  • wearing protective, light-colored clothing such as long-sleeved shirts, long pants, socks, and a wide-brimmed hat
  • eliminating standing water around the home (unclog rain gutters, empty children’s pools, clean birdbaths, and empty unused containers such as flower pots)
  • applying insect repellents such as DEET (follow directions carefully) or use citronella-scented candles in outdoor areas or campsites
  • repairing holes in window or door screens

There is limited evidence that taking vitamin B-1 (thiamin) during the summer also may provide some protection against mosquito bites as well. Thiamin is thought to work by slightly changing a person’s scent. Studies are ongoing.

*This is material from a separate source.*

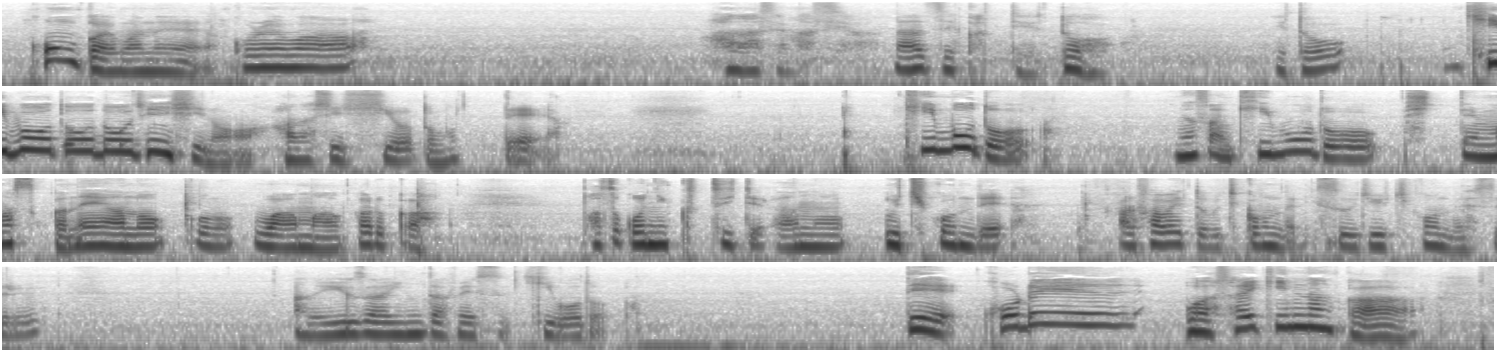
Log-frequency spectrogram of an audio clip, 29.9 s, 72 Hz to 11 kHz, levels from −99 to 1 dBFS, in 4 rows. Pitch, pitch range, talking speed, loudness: 190 Hz, 155-220 Hz, 285 characters per minute, -31 LUFS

Mosquitoes haven’t survived for millions of years by being anything less than determined. Even the best preventative measures probably won’t avert all bites. In the case of a normal reaction, a hydrocortisone cream or calamine lotion will provide relief from itching. A cold pack or ice cubes may help to relieve symptoms as well. For more serious allergic reactions, the following treatments may be used:

  • Take oral antihistamines (such as Benadryl or Claritin).
  • Use topical anti-itch lotion or athlete’s foot spray.
  • For hives, take a cool bath without soap or place ice cubes on itchy areas for 10 minutes.
  • A person in danger of anaphylaxis should carry an epinephrine autoinjector (EpiPen) in case of an emergency.